About

Collective Roots is a 501(c)3 nonprofit, public benefit corporation (EIN: 71-0901459). Our mission is to grow healthier, more resilient communities by cultivating a more sustainable and accessible food system, from the ground up.

East Palo Alto’s deep history of self-reliance through agriculture reminds us that the cultivation of food strengthens people and fortifies communities. As a nonprofit organization founded and based in East Palo Alto, Collective Roots works to support the backyard gardeners and future food entrepreneurs of East Palo Alto in order to create more meaningful employment opportunities, grow a more viable local economy, and ultimately support a more just and equitable society. 

We began in the year 2000 with a focus on garden-based science education, and since 2007, had expanded our work to create access to local, sustainable produce for the families that need it the most. By honoring our valley’s abundant past while celebrating a healthy sustainable future, we are building a food system that is robust, just, and proudly local.

Maria and her chayote

We primarily focus our efforts in East Palo Alto, a small community of 2.5 square miles and 32,000 residents, one of the densest in the Bay Area with the lowest acreage of open space per capita. Although historically majority African-American, the city’s current demographics indicate 64.5% Latino, 16.7% African-American, and 8% Pacific Islander (2010 Census). A full 87% of students in the community qualify for free or reduced price school lunch. Enormous pressures are placed on the population financially and environmentally—from the toxins in the water and soil, to a 22% unemployment rate compared to the county average of 9%. Much of the population lives below the poverty line and as of 2010, EPA has more than 75% of San Mateo County’s home foreclosures and 1/3 of EPA property is estimated to be going into foreclosure.

Bobby in his garden

It has become clear to us that, especially in disadvantaged areas, food produced both by and for the community is an essential component to a healthy local food system. Collective Roots programs are designed to help residents increase access to fresh, local food for themselves and their community by growing fruits and vegetables in home and community gardens in ways that provide healthy and home grown produce for their families; provide residents with economic opportunities to sell their excess produce to their neighbors; and preserve the environment. A strong system of local market gardens present a powerful tool for re-localizing the food system—generating local income, empowering residents, building community, and increasing community self-reliance.

One-acre EPACS garden
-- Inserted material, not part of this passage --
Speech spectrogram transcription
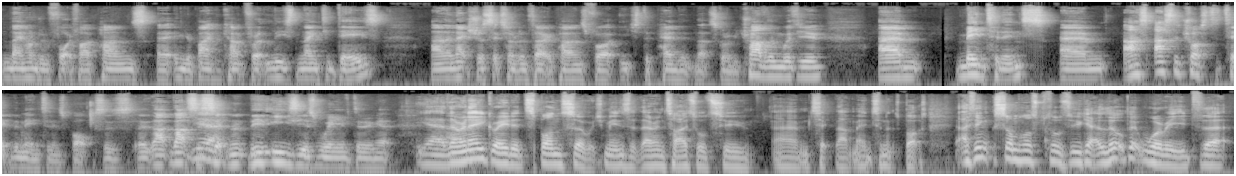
nine hundred and forty five pounds uh, in your bank account for at least ninety days, and an extra six hundred and thirty pounds for each dependent that's going to be travelling with you. Um, maintenance. Um, ask ask the trust to tick the maintenance boxes. Uh, that that's the Yeah. si- the easiest way of doing it. Yeah, they're an A graded sponsor, which means that they're entitled to um, tick that maintenance box. I think some hospitals do get a little bit worried that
Collective Roots had managed several school garden sites ranging in size from a handful of raised beds to our previous one-acre flagship garden at the East Palo Alto Charter School (EPACS). These sites are linked to kindergarten through 12th grade curriculum that meets California state science standards as well as California Department of Public Health health and nutrition curriculum that promotes school, community and state health/nutrition goals. The purpose of Collective Roots’ Garden-Based Learning Initiative was to create hands-on learning opportunities for students that build connections between the health of their bodies, their communities, and our planet. Healthy outdoor spaces are rare in East Palo Alto, and Collective Roots’ gardens provided safe places to learn and play. Empowered by both knowledge and pride of place, our students bring their families and friends to our gardens to pass on their enthusiasm for healthy living, fresh food, and environmental awareness.

Additionally, Collective Roots works with partner agencies to recruit students, both children and adults, to participate in cooking, nutrition and gardening courses that build skills necessary to prepare healthy meals and when possible, grow a portion of their own food. Our cooking and nutrition classes attempt to provide families with the knowledge and skills to help them create nutritious meals that are cheaper than fast food and nourish growing bodies.